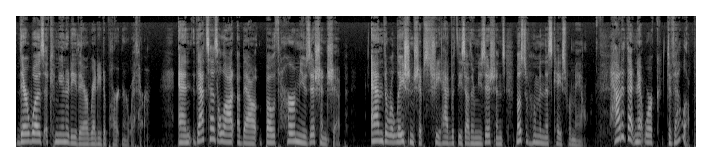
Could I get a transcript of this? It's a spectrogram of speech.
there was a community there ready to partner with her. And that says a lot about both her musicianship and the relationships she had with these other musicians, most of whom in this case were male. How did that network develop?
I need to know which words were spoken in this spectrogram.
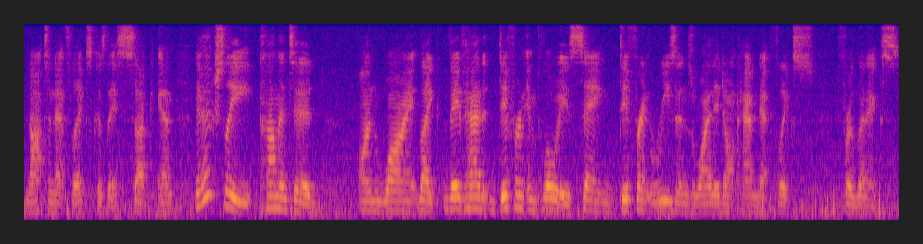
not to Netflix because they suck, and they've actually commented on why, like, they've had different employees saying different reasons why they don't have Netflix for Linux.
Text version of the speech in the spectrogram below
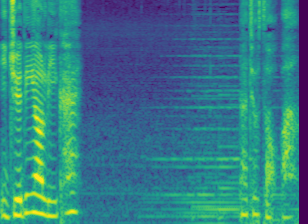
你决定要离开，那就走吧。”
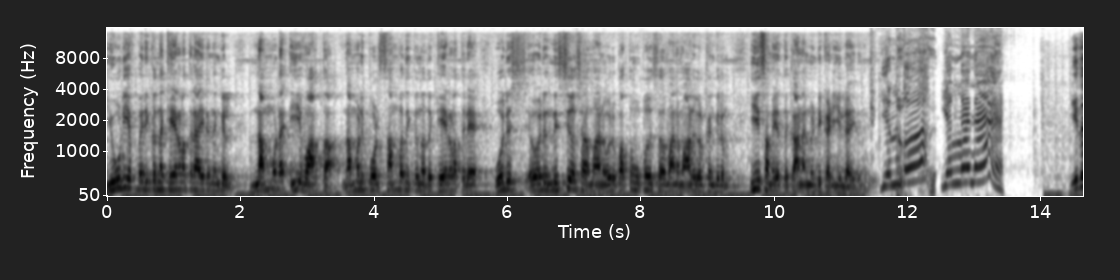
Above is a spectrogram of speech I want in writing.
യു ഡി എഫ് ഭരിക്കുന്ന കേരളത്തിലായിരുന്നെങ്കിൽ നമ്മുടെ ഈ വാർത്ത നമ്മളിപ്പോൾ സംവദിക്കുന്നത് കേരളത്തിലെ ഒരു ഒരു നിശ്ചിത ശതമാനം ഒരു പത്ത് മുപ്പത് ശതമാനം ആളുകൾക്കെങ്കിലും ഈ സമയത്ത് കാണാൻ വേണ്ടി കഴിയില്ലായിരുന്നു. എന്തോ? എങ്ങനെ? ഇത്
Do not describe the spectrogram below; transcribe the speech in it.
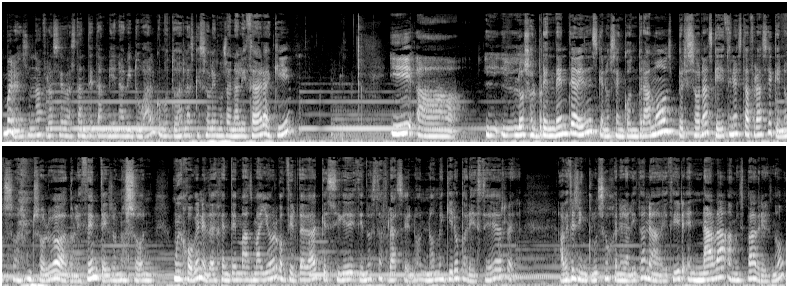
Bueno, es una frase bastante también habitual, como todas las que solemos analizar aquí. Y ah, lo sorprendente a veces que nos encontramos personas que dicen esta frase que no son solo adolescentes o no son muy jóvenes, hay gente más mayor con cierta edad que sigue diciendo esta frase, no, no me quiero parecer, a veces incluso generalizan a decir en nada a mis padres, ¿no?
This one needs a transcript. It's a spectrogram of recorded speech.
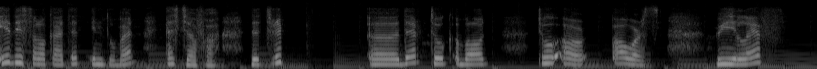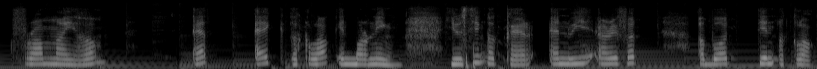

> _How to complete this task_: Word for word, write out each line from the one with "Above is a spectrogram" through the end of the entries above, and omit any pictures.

> _Answer to this problem_:
Above is a spectrogram of speech I want in writing.
യു ഡി എഫ് ഭരിക്കുന്ന കേരളത്തിലായിരുന്നെങ്കിൽ നമ്മുടെ ഈ വാർത്ത നമ്മളിപ്പോൾ സംവദിക്കുന്നത് കേരളത്തിലെ ഒരു ഒരു നിശ്ചിത ശതമാനം ഒരു പത്ത് മുപ്പത് ശതമാനം ആളുകൾക്കെങ്കിലും ഈ സമയത്ത് കാണാൻ വേണ്ടി കഴിയില്ലായിരുന്നു. എന്തോ? എങ്ങനെ? ഇത്
Do not describe the spectrogram below; transcribe the speech in it.
Bueno, es una frase bastante también habitual, como todas las que solemos analizar aquí. Y ah, lo sorprendente a veces que nos encontramos personas que dicen esta frase que no son solo adolescentes o no son muy jóvenes, hay gente más mayor con cierta edad que sigue diciendo esta frase, no, no me quiero parecer, a veces incluso generalizan a decir en nada a mis padres, ¿no?
This one needs a transcript. It's a spectrogram of recorded speech.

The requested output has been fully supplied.